Advice on writing fictional characters which I find helpful:
“Often as not, when I have a character who’s not clicking, it’s because I haven’t found what they’re angry about yet.
My favorite fictional characters are the ones who cannot witness evil being done without becoming fired up about it, and I have all the time in the world for characters who will go to the ends of the Earth to right a wrong. But I also have boundless love for characters who hold petty grudges, who are still stewing about something that happened to them in seventh grade, or who are just grumpy cusses. A character who is supposed to save the world, but can’t let go of an incredibly minor vendetta, is automatically fascinating. And utterly believable. That’s the great thing about anger, after all: it doesn’t really come with a sense of proportion.”
—Charlie Jane Anders, Never Say You Can’t Survive: How to Get Through Hard Times by Making Up Stories, Tordotcom (2021), Chapter 12.
Not “comforting” but “challenging.” Discussing “the sort of historical incident” that’s “rarely explored at any great length.” To Climates Unknown by Arturo Serrano, reviewed by Andy Sawyer in Strange Horizons today.
A description of the novel:
On September 11, the United States were destroyed. That is, September 11 of the Year of Our Lord 1620. In this alternate history, the Mayflower was lost at sea, and the English Separatists were disheartened from further colonization of North America. The United States were never born. The centuries that follow will see the emergence of rival empires that will split up the world between them. One will become the terror of the seas. One will rampage with carriages of steam. One will take to the skies. And the people caught in the middle will fight against the colonial system to bring an end to all empires.
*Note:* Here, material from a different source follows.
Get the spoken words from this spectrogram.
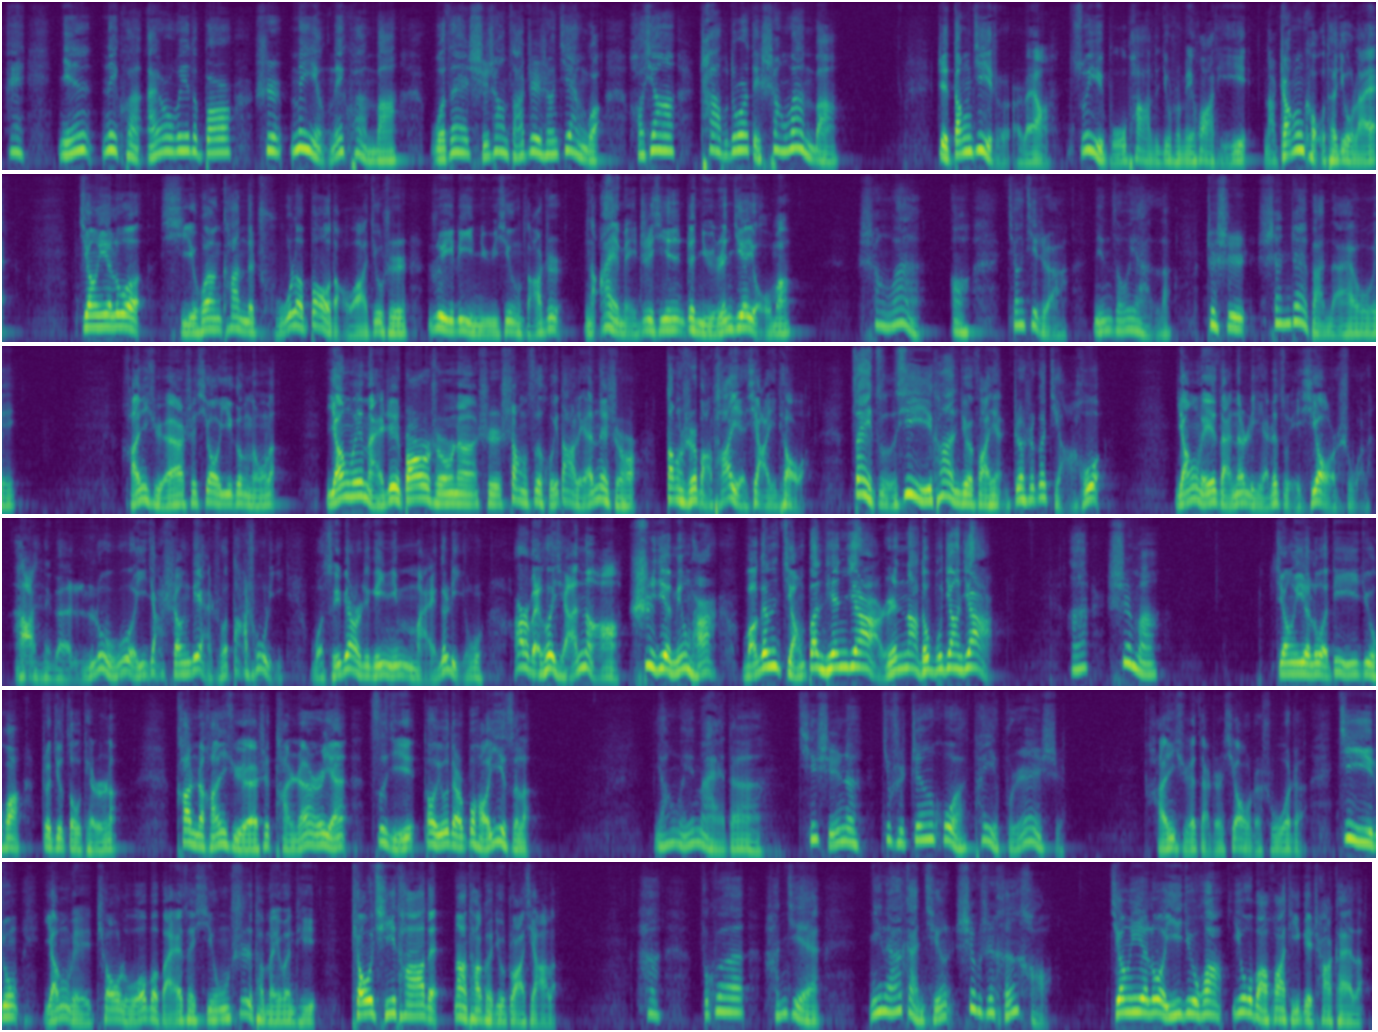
哎，您那款 LV 的包是魅影那款吧？我在时尚杂志上见过，好像差不多得上万吧。这当记者的呀，最不怕的就是没话题，那张口他就来。江叶落喜欢看的除了报道啊，就是锐利女性杂志。那爱美之心，这女人皆有吗？上万哦，江记者啊，您走眼了，这是山寨版的 LV。韩雪是笑意更浓了。杨伟买这包的时候呢，是上次回大连的时候，当时把他也吓一跳啊。再仔细一看，却发现这是个假货。杨伟在那咧着嘴笑着说了：“啊，那个路过一家商店，说大处理，我随便就给你买个礼物，二百块钱呢啊，世界名牌。我跟他讲半天价，人那都不降价，啊，是吗？”江叶落第一句话这就走题了，看着韩雪是坦然而言，自己倒有点不好意思了。杨伟买的，其实呢就是真货，他也不认识。韩雪在这笑着说着，记忆中杨伟挑萝卜、白菜、西红柿他没问题，挑其他的那他可就抓瞎了。哈，不过韩姐，你俩感情是不是很好？江叶落一句话又把话题给岔开了。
Knowing what to say about a text you’ve read, or art you’ve appreciated, can be challenging.
Of your online presence and interactions, you might be asking yourself: Should you always tend toward a “like and share”? Will people not believe you if you “like” almost everything you see? Will people get bored of your posts if you “share” too often? Is silence sometimes more meaningful? Or more mindful?
Here’s a tip I stumbled across today.
You don’t have to “recommend everything,” says Rodney Frazier in the submission guidelines to Prism & Pen, written two years ago. However, “we are asking you to be mindfully generous of work written by your peers.”
You can be mindful and generous.